I had hoped for a smoother ride, and in many ways I’m having one. I’m definitely more confident this time around. I trust my body. I know it can do this. It just grew a whole human, which makes producing a bit of milk seem like no big deal.
My memory of the first week of feeding Iris isn’t clear. I know I was stressed. We were in hospital for the first two nights, but nobody seemed to want to help me. I realised, months and months later, that they probably assumed my two step daughters who came and went during visiting hours were mine. They just assumed I’d done this before. This doesn’t excuse the health visitors and midwives who came to my house in the weeks that followed though. I live in an area where nobody breastfeeds, apparently, and so the medical professionals have no need to show any interest in it.
Trevor says I was angry and snappy. I’m sure I was. I felt let down. I couldn’t get Iris to latch well and I was very sore.

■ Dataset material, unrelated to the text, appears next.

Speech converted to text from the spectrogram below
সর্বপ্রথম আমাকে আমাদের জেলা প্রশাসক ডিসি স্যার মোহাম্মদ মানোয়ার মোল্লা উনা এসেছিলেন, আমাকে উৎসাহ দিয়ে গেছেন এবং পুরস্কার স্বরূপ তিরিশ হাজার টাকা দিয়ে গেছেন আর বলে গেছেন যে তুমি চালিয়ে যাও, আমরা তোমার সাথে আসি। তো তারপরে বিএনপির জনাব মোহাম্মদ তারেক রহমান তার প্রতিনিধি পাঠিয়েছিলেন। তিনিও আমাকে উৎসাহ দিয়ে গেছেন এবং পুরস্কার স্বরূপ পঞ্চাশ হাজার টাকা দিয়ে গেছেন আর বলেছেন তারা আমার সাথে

By about day 5 I’d sent him out for nipple shields and given Iris a dummy so she’d just stop screaming at me for a bit. I was disappointed in myself and everybody who was supposed to be helping me.
Formula feeding was never an option. During pregnancy I’d said that if I had to formula feed I would, and I’d accept it and not give myself a hard time about it. When the time came though, I felt strongly that I had to breastfeed. I had to. Every fibre of my being wanted to nurse the tiny baby and make her big and strong the way nature intended. Had I not done that I think my mild baby blues would have turned into a deep sadness.

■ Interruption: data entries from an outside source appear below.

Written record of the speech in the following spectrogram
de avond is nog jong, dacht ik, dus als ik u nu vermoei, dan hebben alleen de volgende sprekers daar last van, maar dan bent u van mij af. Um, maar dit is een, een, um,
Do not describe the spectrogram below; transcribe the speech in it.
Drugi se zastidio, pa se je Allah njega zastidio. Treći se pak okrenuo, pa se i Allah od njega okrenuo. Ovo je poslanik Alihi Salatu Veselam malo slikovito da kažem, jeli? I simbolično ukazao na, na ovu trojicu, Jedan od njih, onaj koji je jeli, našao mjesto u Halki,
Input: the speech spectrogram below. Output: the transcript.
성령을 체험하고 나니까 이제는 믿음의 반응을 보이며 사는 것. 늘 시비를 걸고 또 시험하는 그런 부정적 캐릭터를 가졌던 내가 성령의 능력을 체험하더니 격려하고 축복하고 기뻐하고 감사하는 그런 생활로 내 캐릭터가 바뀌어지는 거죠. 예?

In the end she quit breastfeeding seventeen days before her first birthday and I was gutted. I wanted to feed her until she was one or two or whenever it came to a natural end. Instead she quit because I was eight weeks pregnant, and judging by Iris’s expression my hormones had done something to the taste. We used those fiddly shields the whole time, despite me trying every day to get her to feed without them. She just wouldn’t.

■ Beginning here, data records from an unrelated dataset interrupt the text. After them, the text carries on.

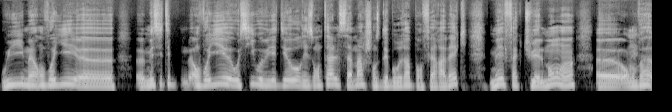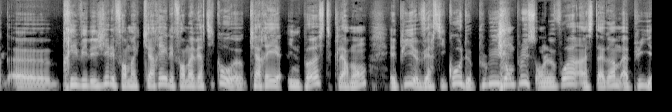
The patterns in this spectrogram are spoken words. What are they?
oui, mais envoyez, euh, euh, mais c'était envoyez aussi vos vidéos horizontales, ça marche, on se débrouillera pour faire avec. Mais factuellement, hein, on va privilégier les formats carrés et les formats verticaux. carré in post, clairement, et puis verticaux de plus en plus. On le voit, Instagram appuie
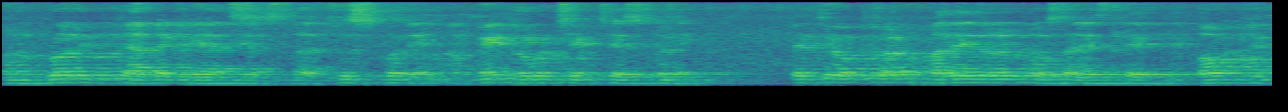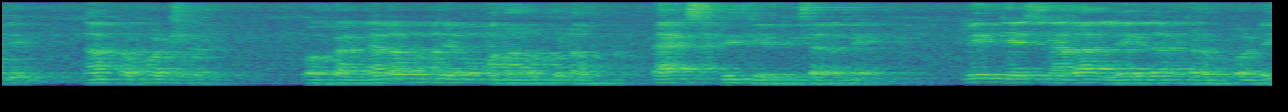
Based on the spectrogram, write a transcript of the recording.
మనం క్లోరిన్ ట్యాబ్లెట్ వేయాల్సి వస్తుందో చూసుకొని ఆ మెయిన్ రోడ్ చెక్ చేసుకొని ప్రతి ఒక్క చోట పదహైదు రోజులకు ఒకసారి వేస్తే బాగుంటుంది. దాంతోపాటు ఒక నెల ముందేమో మనం అనుకున్నాం ట్యాక్స్ ఫ్రీ చేయించాలని. క్లీన్ చేసినారా లేదా అని కనుక్కోండి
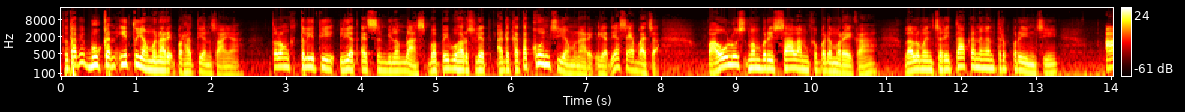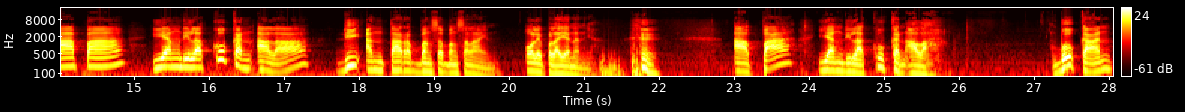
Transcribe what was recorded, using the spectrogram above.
Tetapi bukan itu yang menarik perhatian saya. Tolong teliti lihat ayat 19. Bapak Ibu harus lihat ada kata kunci yang menarik. Lihat ya saya baca. Paulus memberi salam kepada mereka, lalu menceritakan dengan terperinci apa yang dilakukan Allah di antara bangsa-bangsa lain oleh pelayanannya. apa yang dilakukan Allah, bukan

It’s lucky that I didn’t care one bit about feeding in public. Don’t like it? Don’t look. Those shields made it so much trickier not to flash a boob, and I’m sure I gave lots of people an eyeful on many occasions. I got a few funny looks at times, and I once heard a woman tell her friend that I was disgusting. I just don’t care. You can’t argue with that kind of stupidity.
This time around I may be more confident but I am no less sore. I’m having trouble with the latch, yet again. I’m pretty sure there’s no underlying issue, like a tongue tie. She just has a tiny mouth and therefore a very shallow latch. It’s only made worse by me being so engorged all of the time. Latching on seems so much harder for her when the boobs are hard. There’s no squishiness to get a hold of. That’ll ease too, I know. In the meantime I just keep putting more Lansinoh on and trying not to yelp when she clamps down with her gums.
I had to express from one side for a whole day and avoid feeding because it was just so painful. This worked, and gave it some time to heal up.
I have faith in my supply this time. I know now that when most women think they’ve got a low supply they haven’t. I know it’s a common fear but one that is largely unnecessary. It’s very rare for somebody to not be able to breastfeed, but very common to believe you can’t. The supply is definitely there for me. I’m waking up drowning in breastmilk, sleeping on soaking wet sheets. I have way too much of the stuff.
I’ll keep going no matter what. It’s important. It means everything to me to be able to feed my baby with my body. Right now though, I’m in two minds about the whole thing. I’m dreading the next feed a little bit. I know it’s going to hurt, at least to begin with. Yet it feels wonderful too. The bond created by breastfeeding really is something else. When she looks up at me in the exact same way Iris did I just melt. I’m providing every nutrient this kid needs to grow and thrive, just like I did for the forty weeks before she was born. She needs me for everything. I am her whole world.
There’s no feeling quite like it.